Sol Campbell's hasty departure from League Two Notts County - five weeks into a lucrative five year contract - is a sad but unsurprising reminder that the modern footballer by and large deserves his reputation as a self-centred mercenary, unable to comprehend the eternal notion that the club is bigger than any player, especially one well past his best and with a history of bottling it.
Wednesday saw the astonishing about-turn fly onto the front pages of the nation's news sources, and the immediate reaction was one of disappointment (from County's perspective), tempered with the rapid realisation that the former England international really wasn't worth the 'hassle' - as Spurs chief Harry Redknapp chose to put it - and especially not the £45,000 weekly salary that he was reported to be receiving from the club's wealthy but mysterious owners. Campbell played a single game for the ambitious County outfit - a 2-1 defeat to Morecambe.
Today on skysports.com, director of football Sven-Goran Eriksson confirmed that Campbell had decided the club's long-term project was not one he could adapt to, and questioned the centre back's motives, claiming that Campbell had had five weeks in which to familiarise himself with the various facets of the programme. Let us interpret this in the way which is probably intended: Campbell simply couldn't be bothered to wait for County's climb to click into gear, and attempted to mask this with an excuse that attempted - poorly - to call into doubt the foundations of the five-year plan.

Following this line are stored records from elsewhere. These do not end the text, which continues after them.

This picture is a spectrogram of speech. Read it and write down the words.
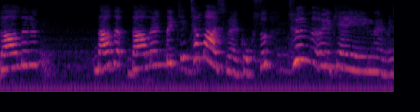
Dağların dağda, dağlarındaki çam ağaçlarının kokusu tüm ülkeye yayılırmış.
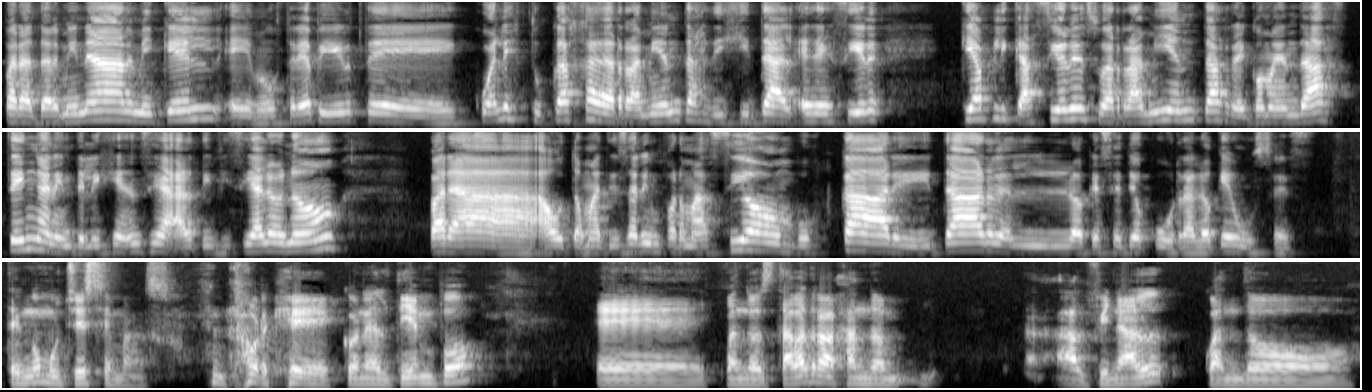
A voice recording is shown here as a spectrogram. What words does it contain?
Para terminar, Miquel, eh, me gustaría pedirte cuál es tu caja de herramientas digital, es decir, qué aplicaciones o herramientas recomendás tengan inteligencia artificial o no para automatizar información, buscar, editar, lo que se te ocurra, lo que uses. Tengo muchísimas. porque con el tiempo, eh, cuando estaba trabajando, al final, cuando,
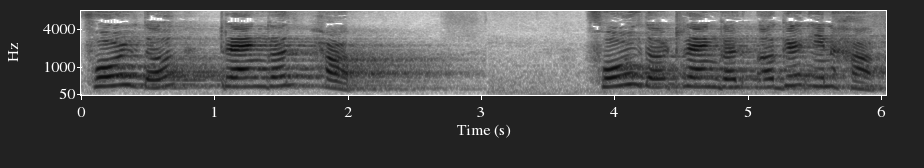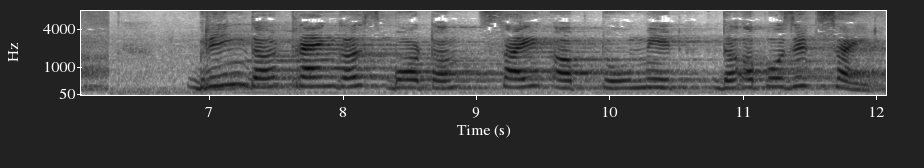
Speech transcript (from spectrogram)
Fold the triangle half. Fold the triangle again in half. Bring the triangle's bottom side up to meet the opposite side.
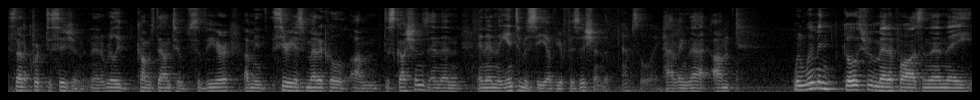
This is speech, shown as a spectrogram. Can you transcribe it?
it's not a quick decision, and it really comes down to severe, I mean, serious medical um, discussions, and then and then the intimacy of your physician. Absolutely. Having that. Um, when women go through menopause and then they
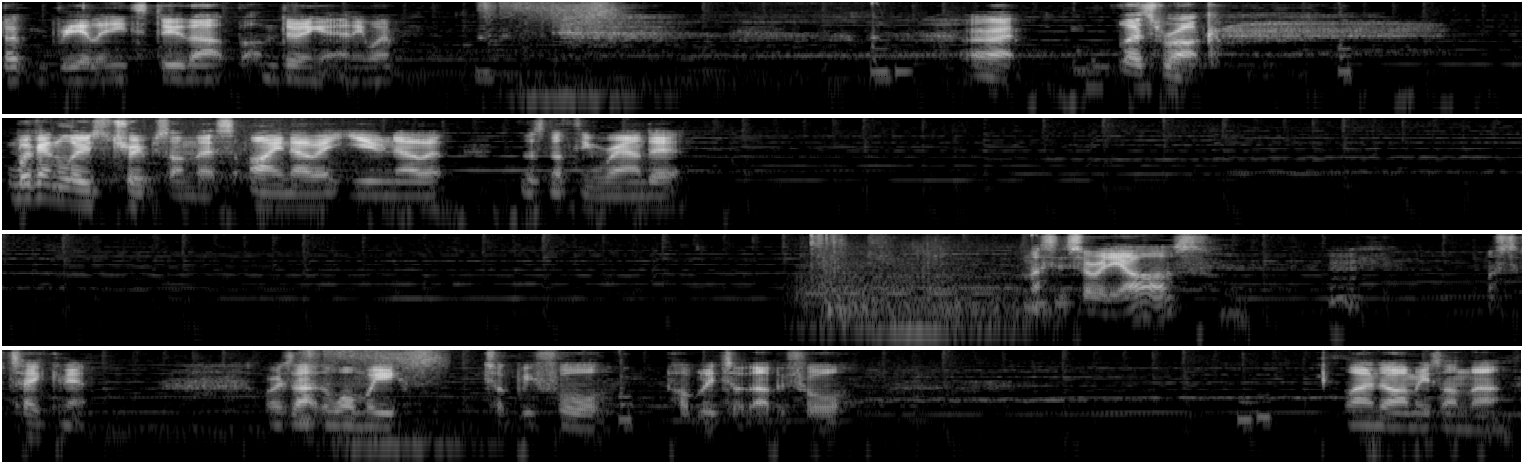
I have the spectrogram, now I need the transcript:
Don't really need to do that, but I'm doing it anyway. Alright, let's rock. We're going to lose troops on this. I know it, you know it. There's nothing around it. Unless it's already ours. Hmm. Must have taken it. Or is that the one we took before? Probably took that before. Land armies on that.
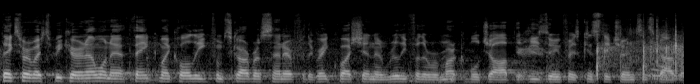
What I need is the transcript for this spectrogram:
Thanks very much, Speaker, and I want to thank my colleague from Scarborough Centre for the great question and really for the remarkable job that he's doing for his constituents in Scarborough.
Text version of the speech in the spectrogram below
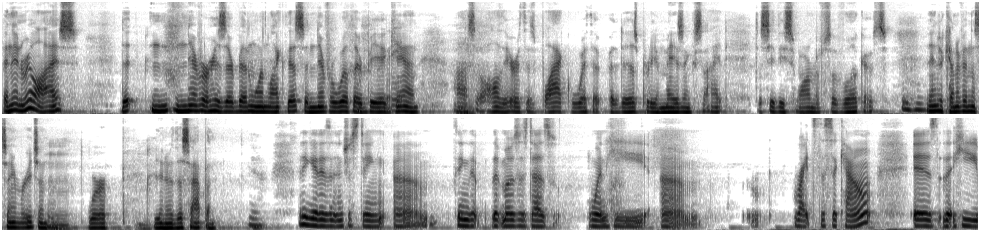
and then realize that n- never has there been one like this and never will there be again. Uh, so all the earth is black with it, but it is a pretty amazing sight to see these swarms of locusts. Mm-hmm. And they're kind of in the same region mm-hmm. where, you know, this happened. Yeah. I think it is an interesting um, thing that, that Moses does when he um, writes this account is that he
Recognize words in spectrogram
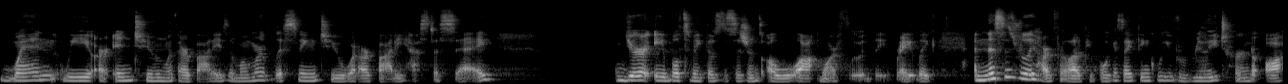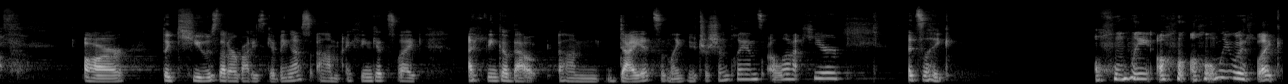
when we are in tune with our bodies and when we're listening to what our body has to say, you're able to make those decisions a lot more fluidly, right? Like, and this is really hard for a lot of people because I think we've really turned off our the cues that our body's giving us. Um, I think it's like I think about um, diets and like nutrition plans a lot here. It's like only only with like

Sometimes, of course, impatience can be a virtue (this at any rate was the thinking behind the recent Samsung mobile phone advert); the qualification is that it must be expressed in the right way. That is, we can admire a singleness of focus in a sportsperson if they are able to channel this into dedication and commitment on and off the field. But when it is manifested as the individual's express belief that he is being let down or in some way betrayed by those around him, then it is much more difficult to call up some appreciation for his situation. Moreover, crossing one's management invariably ends badly; we need only recall the decline of David Beckham after his departure from Manchester United, or more recently the pariah status enjoyed by Nigel Reo-Coker after his training ground tussle with Aston Villa boss Martin O'Neill.

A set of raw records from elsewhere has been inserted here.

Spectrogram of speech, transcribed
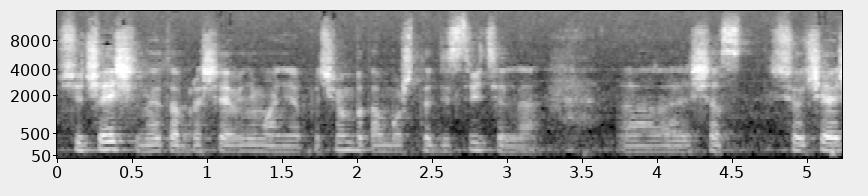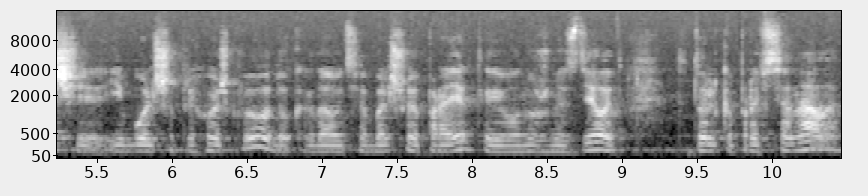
все чаще на это обращаем внимание. Почему? Потому что действительно сейчас э, все чаще и больше приходишь к выводу, когда у тебя большой проект и его нужно сделать, это только профессионалы,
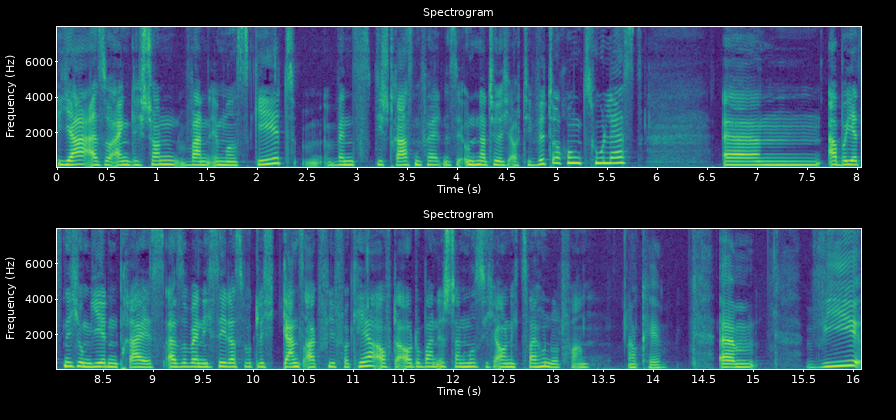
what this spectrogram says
Ja, also eigentlich schon, wann immer es geht, wenn es die Straßenverhältnisse und natürlich auch die Witterung zulässt. Ähm, aber jetzt nicht um jeden Preis. Also wenn ich sehe, dass wirklich ganz arg viel Verkehr auf der Autobahn ist, dann muss ich auch nicht 200 fahren. Okay. Ähm, wie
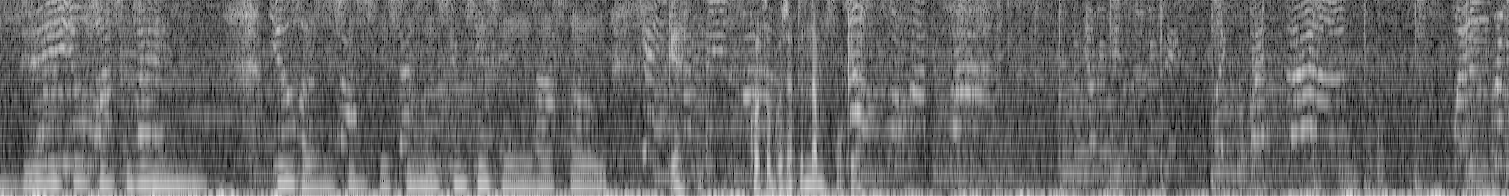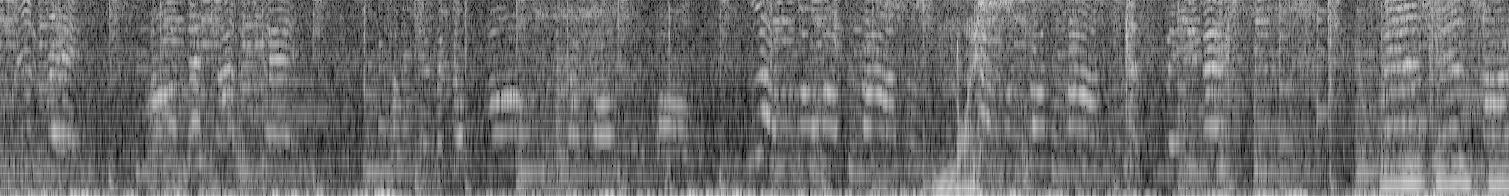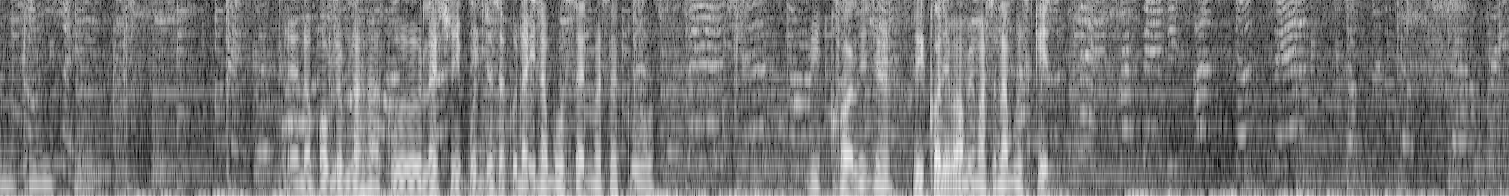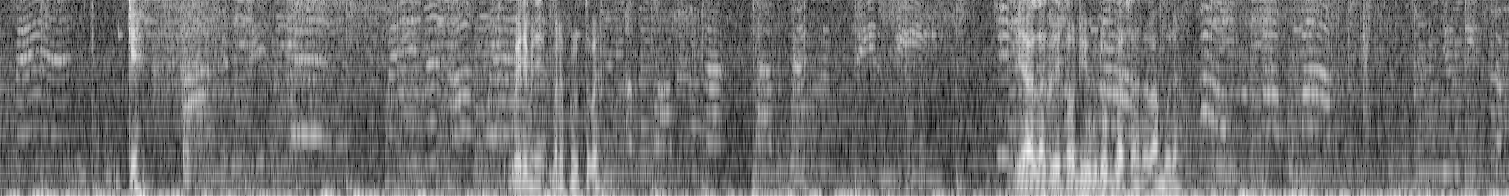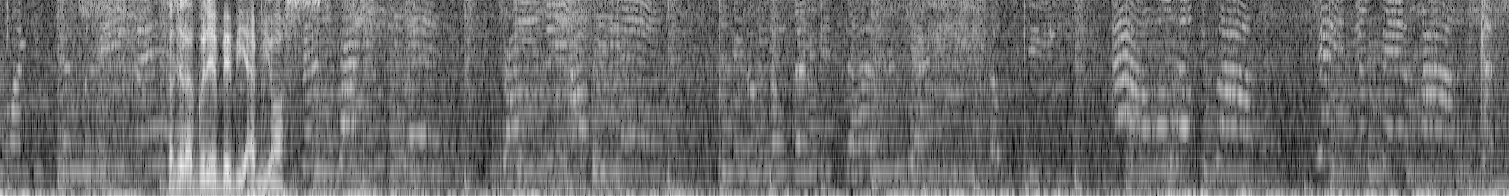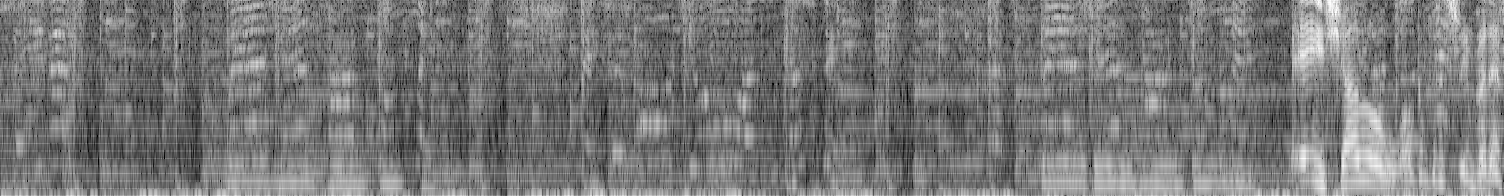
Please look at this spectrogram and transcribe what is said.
Okay 0.16 Okay lah problem lah. Aku live stream pun just aku nak hilang bosan Masa aku Recall ni je. Recall ni memang ambil masa lama sikit. Okay Wait a minute Mana penutup eh? Ya lagu ni tahun 2012 lah. Dah lama dah Tajuk lagu dia Baby I'm Yours. Hey Sharo Welcome to the stream brother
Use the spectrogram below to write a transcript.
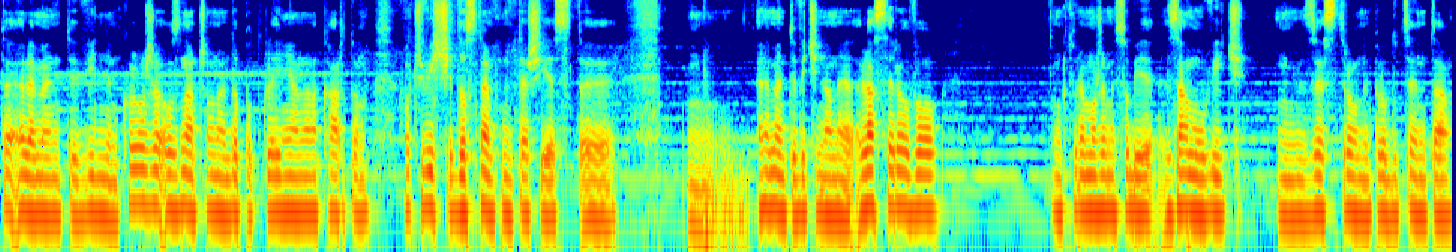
te elementy w innym kolorze oznaczone do podklejenia na karton. Oczywiście dostępny też jest e, mm, elementy wycinane laserowo, które możemy sobie zamówić mm, ze strony producenta,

A player who can use his frustration as a motivation for redoubled efforts on the training ground and increased application in the opportunities that he does get merits encouragement. But Campbell's early ditching of the project at Notts County, apparently because the facilities at Notts County do not rival those at Arsenal or Portsmouth, merely marks him out as a deserving recipient of further terrace ridicule. Sadly, it seems that we will have to wait until January before we can indulge in such behaviour. At least it gives us plenty of time to prepare our best material...